__WHAT IS NEEDED__
Copy the entries below verbatim, omitting any pictures they contain.

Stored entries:
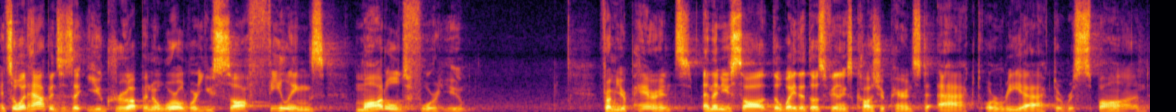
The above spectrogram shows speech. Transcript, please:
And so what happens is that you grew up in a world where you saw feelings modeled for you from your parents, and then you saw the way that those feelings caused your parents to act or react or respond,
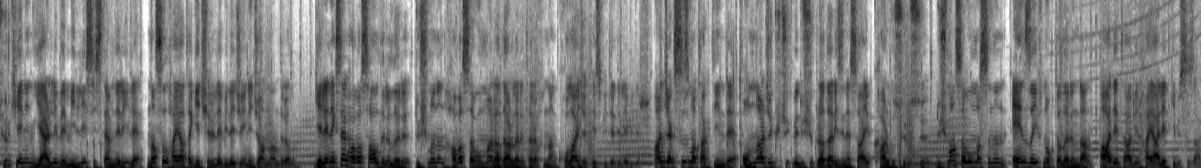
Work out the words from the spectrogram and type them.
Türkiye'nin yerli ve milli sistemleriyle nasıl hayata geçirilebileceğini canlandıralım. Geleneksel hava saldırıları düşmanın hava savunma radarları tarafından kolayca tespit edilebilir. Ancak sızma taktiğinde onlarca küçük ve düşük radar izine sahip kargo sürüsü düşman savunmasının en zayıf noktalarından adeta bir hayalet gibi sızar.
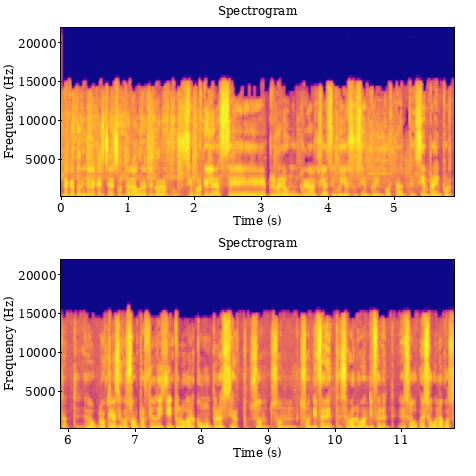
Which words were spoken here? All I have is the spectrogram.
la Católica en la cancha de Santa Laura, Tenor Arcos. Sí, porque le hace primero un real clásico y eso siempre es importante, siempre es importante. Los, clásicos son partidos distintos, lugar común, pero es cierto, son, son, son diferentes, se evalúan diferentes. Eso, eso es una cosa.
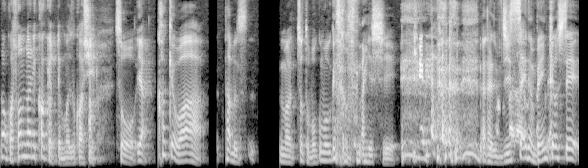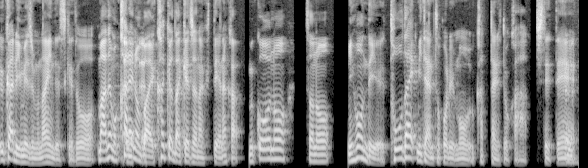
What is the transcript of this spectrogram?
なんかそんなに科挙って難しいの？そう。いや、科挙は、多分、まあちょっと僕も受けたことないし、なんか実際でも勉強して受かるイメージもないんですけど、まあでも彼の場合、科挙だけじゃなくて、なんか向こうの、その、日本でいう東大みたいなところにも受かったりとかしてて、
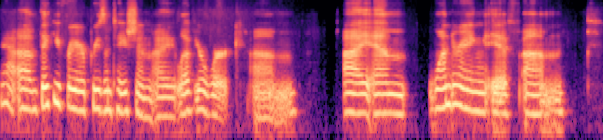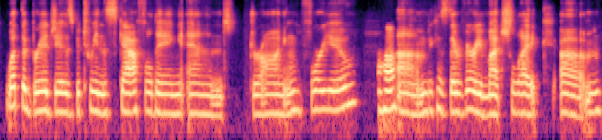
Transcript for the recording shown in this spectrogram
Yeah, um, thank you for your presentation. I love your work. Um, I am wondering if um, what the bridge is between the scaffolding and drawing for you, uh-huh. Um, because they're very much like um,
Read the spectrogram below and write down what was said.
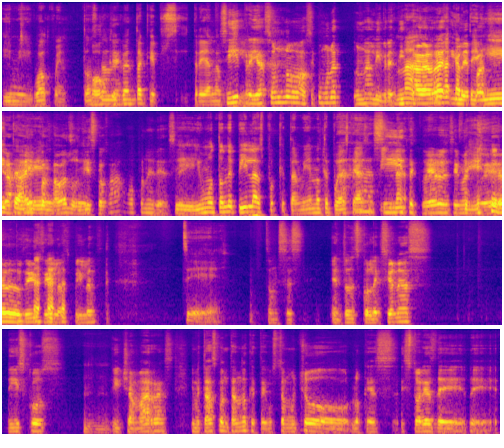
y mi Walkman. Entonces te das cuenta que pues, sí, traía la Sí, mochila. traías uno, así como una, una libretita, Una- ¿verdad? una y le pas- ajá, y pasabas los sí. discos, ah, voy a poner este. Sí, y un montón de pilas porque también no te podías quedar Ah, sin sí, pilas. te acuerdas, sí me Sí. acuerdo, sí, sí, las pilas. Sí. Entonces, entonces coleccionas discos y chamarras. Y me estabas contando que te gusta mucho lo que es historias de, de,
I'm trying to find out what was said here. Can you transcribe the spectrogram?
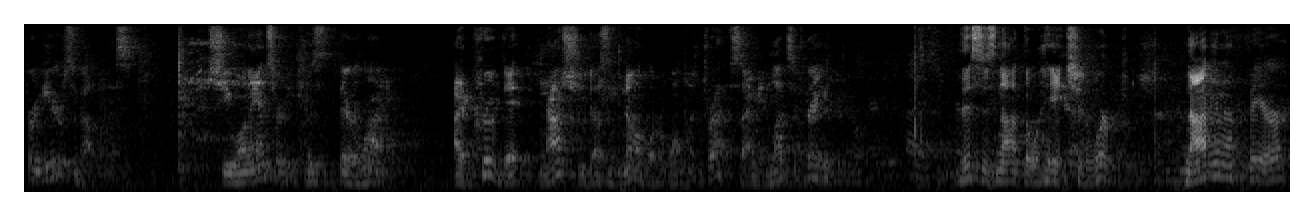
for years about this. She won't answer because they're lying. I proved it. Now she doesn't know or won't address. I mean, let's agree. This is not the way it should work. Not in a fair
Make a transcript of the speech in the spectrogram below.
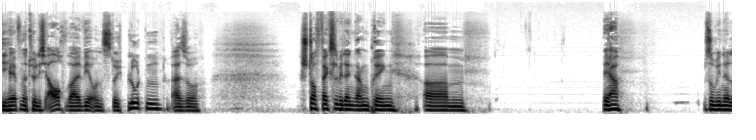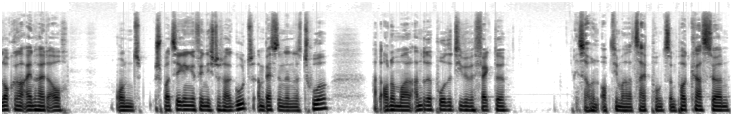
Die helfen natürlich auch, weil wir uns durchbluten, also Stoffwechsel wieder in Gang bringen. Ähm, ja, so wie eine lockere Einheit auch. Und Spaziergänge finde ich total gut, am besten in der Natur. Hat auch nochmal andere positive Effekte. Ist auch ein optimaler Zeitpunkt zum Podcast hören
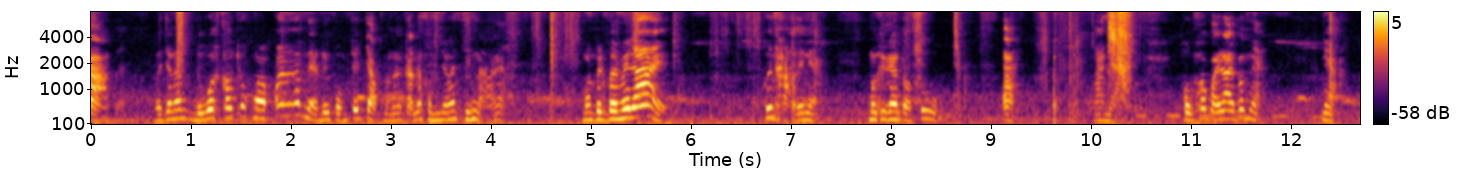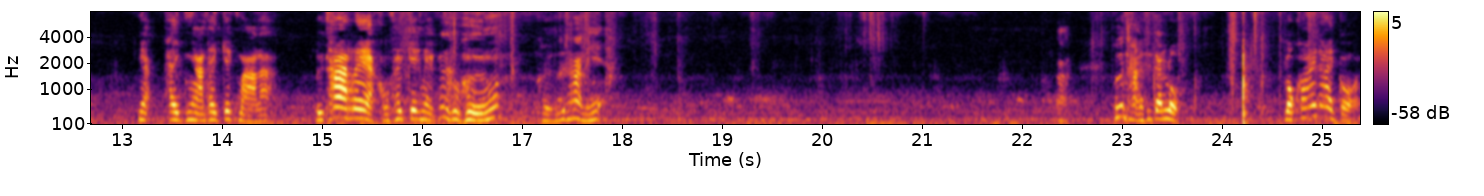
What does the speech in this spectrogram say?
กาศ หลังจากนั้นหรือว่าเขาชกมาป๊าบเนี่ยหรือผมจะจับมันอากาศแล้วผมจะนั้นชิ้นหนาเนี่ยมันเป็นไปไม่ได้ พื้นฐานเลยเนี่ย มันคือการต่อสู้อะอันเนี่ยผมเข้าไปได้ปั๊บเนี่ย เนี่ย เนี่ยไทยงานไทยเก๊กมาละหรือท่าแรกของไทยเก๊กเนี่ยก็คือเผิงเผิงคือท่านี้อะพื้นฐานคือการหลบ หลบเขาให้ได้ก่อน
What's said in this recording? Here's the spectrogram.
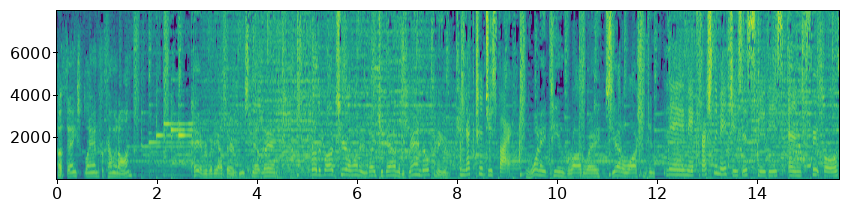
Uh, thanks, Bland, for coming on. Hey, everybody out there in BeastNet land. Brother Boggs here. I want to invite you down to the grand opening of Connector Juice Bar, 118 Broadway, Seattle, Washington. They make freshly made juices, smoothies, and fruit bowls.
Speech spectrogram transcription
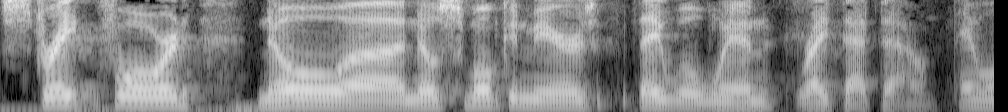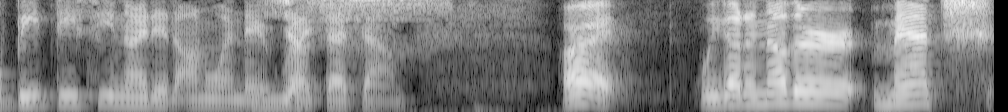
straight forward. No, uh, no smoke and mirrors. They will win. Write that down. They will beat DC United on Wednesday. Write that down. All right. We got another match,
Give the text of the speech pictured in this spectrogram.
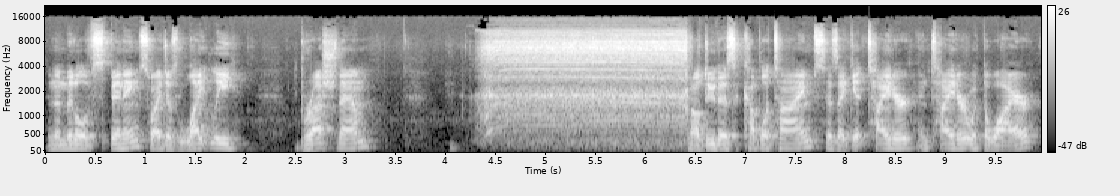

__WRITTEN SOLUTION__
The above spectrogram shows speech. Transcript, please:
And so what happens is that you grew up in a world where you saw feelings modeled for you from your parents, and then you saw the way that those feelings caused your parents to act or react or respond,
Work out the words from the spectrogram and type them.
Türkiye'nin yerli ve milli sistemleriyle nasıl hayata geçirilebileceğini canlandıralım. Geleneksel hava saldırıları düşmanın hava savunma radarları tarafından kolayca tespit edilebilir. Ancak sızma taktiğinde onlarca küçük ve düşük radar izine sahip kargo sürüsü düşman savunmasının en zayıf noktalarından adeta bir hayalet gibi sızar.
Which words were spoken here? All I have is the spectrogram.
la Católica en la cancha de Santa Laura, Tenor Arcos. Sí, porque le hace primero un real clásico y eso siempre es importante, siempre es importante. Los, clásicos son partidos distintos, lugar común, pero es cierto, son, son, son diferentes, se evalúan diferentes. Eso, eso es una cosa.
What is the transcript of this spectrogram?
なんかそんなに科挙って難しいの？そう。いや、科挙は、多分、まあちょっと僕も受けたことないし、なんか実際でも勉強して受かるイメージもないんですけど、まあでも彼の場合、科挙だけじゃなくて、なんか向こうの、その、日本でいう東大みたいなところにも受かったりとかしてて、
Transcript for the recording shown in this spectrogram
Yeah, um, thank you for your presentation. I love your work. Um, I am wondering if um, what the bridge is between the scaffolding and drawing for you, uh-huh. Um, because they're very much like um,
Read the spectrogram below and write down what was said.
y mi Walkman. Entonces te das cuenta que pues, sí, traía la Sí, mochila. traías uno, así como una, una libretita, Una- ¿verdad? una y le pas- ajá, y pasabas los sí. discos, ah, voy a poner este. Sí, y un montón de pilas porque también no te podías quedar Ah, sin sí, pilas. te acuerdas, sí me Sí. acuerdo, sí, sí, las pilas. Sí. Entonces, entonces coleccionas discos y chamarras. Y me estabas contando que te gusta mucho lo que es historias de, de,
I'm trying to find out what was said here. Can you transcribe the spectrogram?
for years about this. She won't answer because they're lying. I proved it. Now she doesn't know or won't address. I mean, let's agree. This is not the way it should work. Not in a fair
Make a transcript of the speech in the spectrogram below.
Die helfen natürlich auch, weil wir uns durchbluten, also Stoffwechsel wieder in Gang bringen. Ähm, ja, so wie eine lockere Einheit auch. Und Spaziergänge finde ich total gut, am besten in der Natur. Hat auch nochmal andere positive Effekte. Ist auch ein optimaler Zeitpunkt zum Podcast hören
What does the speech in this spectrogram say?
กาศ หลังจากนั้นหรือว่าเขาชกมาป๊าบเนี่ยหรือผมจะจับมันอากาศแล้วผมจะนั้นชิ้นหนาเนี่ยมันเป็นไปไม่ได้ พื้นฐานเลยเนี่ย มันคือการต่อสู้อะอันเนี่ยผมเข้าไปได้ปั๊บเนี่ย เนี่ย เนี่ยไทยงานไทยเก๊กมาละหรือท่าแรกของไทยเก๊กเนี่ยก็คือเผิงเผิงคือท่านี้อะพื้นฐานคือการหลบ หลบเขาให้ได้ก่อน
What's said in this recording? Here's the spectrogram.
Uh, thanks, Bland, for coming on. Hey, everybody out there in BeastNet land. Brother Boggs here. I want to invite you down to the grand opening of Connector Juice Bar, 118 Broadway, Seattle, Washington. They make freshly made juices, smoothies, and fruit bowls.
Speech spectrogram transcription
straight forward. No, uh, no smoke and mirrors. They will win. Write that down. They will beat DC United on Wednesday. Write that down. All right. We got another match,
Give the text of the speech pictured in this spectrogram.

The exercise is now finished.